Because of casual sex’s newfound popularity, it’s become common for Americans to have sex with anyone (the young and old alike) while they’re in the U.S. But according to a survey by the Kaiser Family Foundation, nearly one in three Americans are concerned that casual sex is becoming the norm.
Also, a rash of high-profile sexual misconduct stories involving powerful men have been surfacing in recent years, causing many people to question whether it’s okay for women to sleep with men who, even if they aren’t in positions of power, may have been accused of harassment in the past. In 2017 alone, more than 100 men in various industries, from sports to media, have been accused of sexual assault and harassment, and various celebrities have been slammed for sexual misconduct or rape allegations.

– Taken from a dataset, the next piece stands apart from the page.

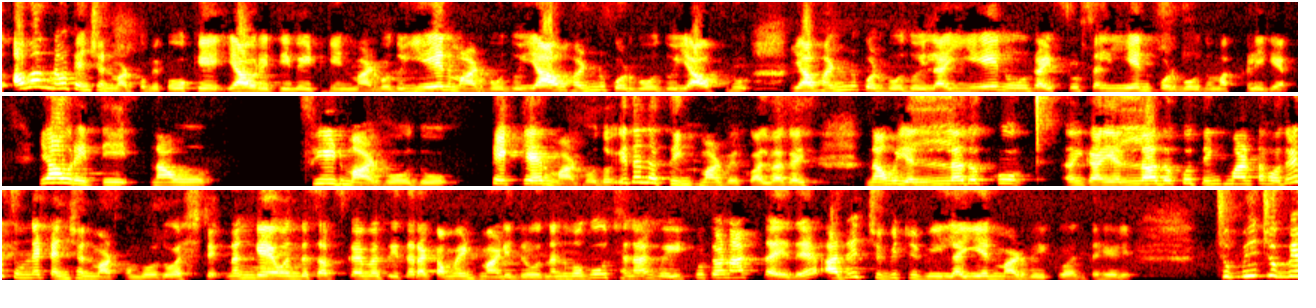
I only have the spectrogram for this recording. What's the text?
So ಅವಾಗ ನಾವು ಟೆನ್ಷನ್ ಮಾಡ್ಕೋಬೇಕು. ಓಕೆ ಯಾವ ರೀತಿ ವೆಯ್ಟ್ ಗೇನ್ ಮಾಡ್ಬೋದು, ಏನ್ ಮಾಡ್ಬೋದು, ಯಾವ ಹಣ್ಣು ಕೊಡ್ಬೋದು, ಯಾವ ಫ್ರೂ, ಯಾವ ಹಣ್ಣು ಕೊಡ್ಬೋದು, ಇಲ್ಲ ಏನು ಡ್ರೈ ಫ್ರೂಟ್ಸ್ ಅಲ್ಲಿ ಏನ್ ಕೊಡ್ಬೋದು ಮಕ್ಕಳಿಗೆ. ಯಾವ ರೀತಿ ನಾವು ಫೀಡ್ ಮಾಡ್ಬೋದು ಟೇಕ್ ಕೇರ್ ಮಾಡ್ಬೋದು, ಇದನ್ನ ಥಿಂಕ್ ಮಾಡ್ಬೇಕು ಅಲ್ವಾ ಗೈಸ್ ನಾವು ಎಲ್ಲದಕ್ಕೂ, ಈಗ ಎಲ್ಲದಕ್ಕೂ ಥಿಂಕ್ ಮಾಡ್ತಾ ಹೋದ್ರೆ ಸುಮ್ನೆ ಟೆನ್ಷನ್ ಮಾಡ್ಕೊಬಹುದು ಅಷ್ಟೇ. ನಂಗೆ ಒಂದು ಸಬ್ಸ್ಕ್ರೈಬರ್ಸ್ ಈ ತರ ಕಮೆಂಟ್ ಮಾಡಿದ್ರು ನನ್ನ ಮಗು ಚೆನ್ನಾಗಿ ವೆಯ್ಟ್ ಪುಟೋನ್ ಆಗ್ತಾ ಇದೆ ಆದ್ರೆ ಚುಬಿ ಚುಬಿ ಇಲ್ಲ, ಏನ್ ಮಾಡ್ಬೇಕು? ಅಂತ ಹೇಳಿ. ಚುಬ್ಬಿ ಚುಬ್ಬಿ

In February of that year, it was reported that the U.S. government paid out $1.7 billion to settle sexual harassment claims.
In May, the lawyer who represented women accusing film director Brett Ratner of sexual misconduct in a 2017 New York Times article said that Ratner wasn’t using protection, an important fact given what we know about how easily diseases are spread. Then in July 2018, it was reported